So I started to “cheat.”
Because they were having trouble I started “simplifying” my instruction — in other words, I started teaching synthetic phonics lessons to them and that seemed to help. I came to see this as a useful expedient ... teach synthetic phonics to get kids started more easily.
Fast forward 28 years ... I'm on the Alphabetics committee of the National Reading Panel. We review the 38 existing experimental studies on teaching phonics in grades K-12.
We found that systematic phonics instruction was best. Please note the highlighted word. It is amazing how many phonics proponents sound it out it as saying “synthetic.” (I’ve considered suggesting syllabication lessons to help them to sound out multi-syllable words).
What we meant by systematic is an explicit phonics curriculum — teachers should be following an explicit regiment rather than trying to teach phonics skills as kids seemed to need them or to teach phonics by discovery. We didn’t conclude that there was a particular sequence that was best, only that there was a need for some well-planned sequence.
What did we find out about synthetic phonics versus analytic phonics?
There was a higher effect size associated with teaching synthetic phonics than analytic phonics. In other words, across these studies, the kids who were taught synthetically did somewhat better on various reading measures (kids seemed to get a greater learning payoff from the simpler approach). However, that difference wasn’t statistically significant (meaning that it could just be a chance occurrence that a difference of that size was obtained). Perhaps, with a larger number of studies that size of superiority could be attributed to the difference between synthetic and analytic phonics — and perhaps with more studies things would have just balanced out. But who knows.
What I am saying is that across 38 studies there was no clear difference in effectiveness between synthetic and analytic phonics (which angers both some of my phonics fans who are certain that synthetic is best, as well as some of my progressive pals who act as if I’d squandered the family jewels). But based on my personal teaching experiences, I would start out with synthetic approaches because I think they are easier for some kids to make sense of. However, while I would definitely start with synthetic (or I would insert some synthetic instruction into my analytic program as needed), at some point kids should be analyzing the similarities and differences in words (and this analysis should consider both phonemic and morphological features and should address the pronunciation, spelling, and meaning implications of these patterns).
The big take-away from my years of experience with this:
If kids are having trouble learning something, simplify it.
No matter what your beliefs about the complications of learning the alphabetic system, we are teaching it to young children. Simplifying things to get them started makes a lot of sense — and synthetic approaches are relatively simple.
However, if kids are having trouble applying something that they have learned, then you need to complicate it.
When children know their phonics skills but are still struggling to figure out how to read or spell words, then working with word analogies and making sure that they are thinking hard about the alternative pronunciations of spelling patterns (bread, break, bead) or the alternative spellings of particular pronunciations is the way to go. (The same can be said about adding something like repeated reading or other oral fluency training procedures to the phonics program; such training helps kids to apply their already-learned phonics skills).

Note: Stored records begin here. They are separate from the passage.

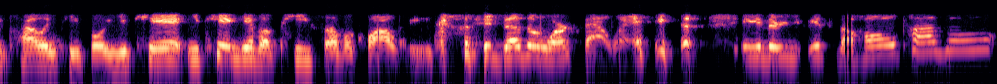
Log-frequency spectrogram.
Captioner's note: laughing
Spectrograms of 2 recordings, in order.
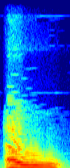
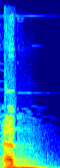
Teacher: ولكن الواو بانفتاح والباء بانطباق والميم بانطباق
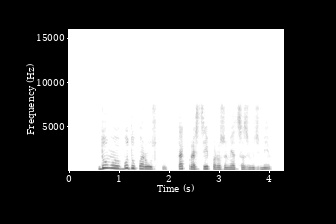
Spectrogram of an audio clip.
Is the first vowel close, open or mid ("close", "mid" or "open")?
close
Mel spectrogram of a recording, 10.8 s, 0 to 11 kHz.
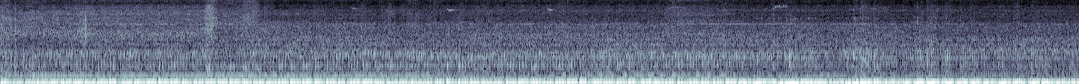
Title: BMW M6 - 2 injectors misfiring and shut down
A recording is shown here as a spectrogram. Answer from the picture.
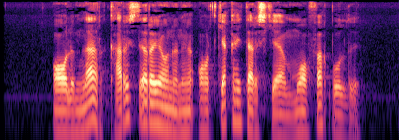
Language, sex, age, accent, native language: Uzbek, male, 18-24, Xorazm, Uzbek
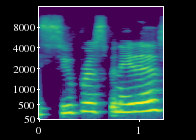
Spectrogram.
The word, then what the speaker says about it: supraspinatus: So you can correct my pronunciation of these things, but I had torn my supraspinatus.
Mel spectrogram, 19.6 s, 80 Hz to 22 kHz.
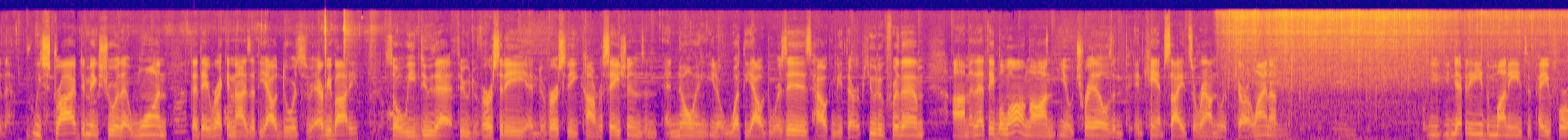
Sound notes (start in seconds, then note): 15.1 meat sizzling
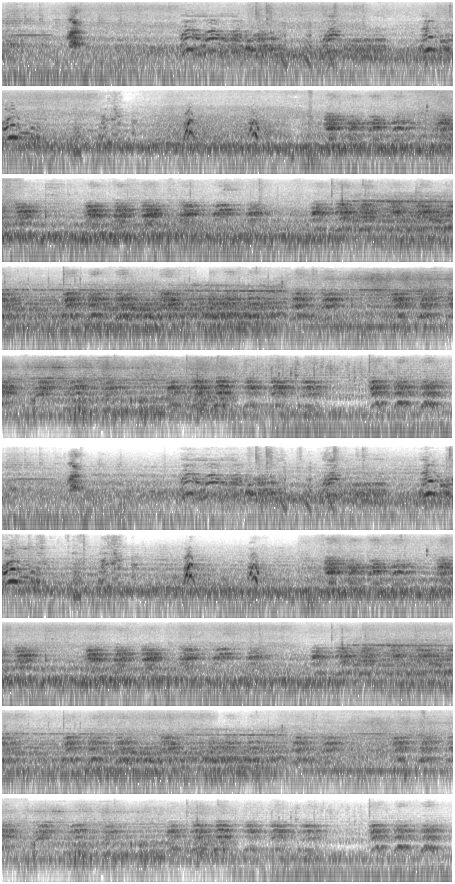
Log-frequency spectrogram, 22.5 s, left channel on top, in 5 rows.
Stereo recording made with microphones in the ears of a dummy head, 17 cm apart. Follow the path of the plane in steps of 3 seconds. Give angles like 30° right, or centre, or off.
50° right, 40° right, 30° right, 10° right, 10° left, 40° left, 50° left, 60° left.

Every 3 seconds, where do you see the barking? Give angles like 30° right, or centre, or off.
10° left, 30° right, 20° right, centre, 20° left, 20° left, 20° left, 20° left.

The idea of combining synthetic and analytic phonics instruction violates no research that I’m aware, and if done right, may help more kids to succeed. Godspeed.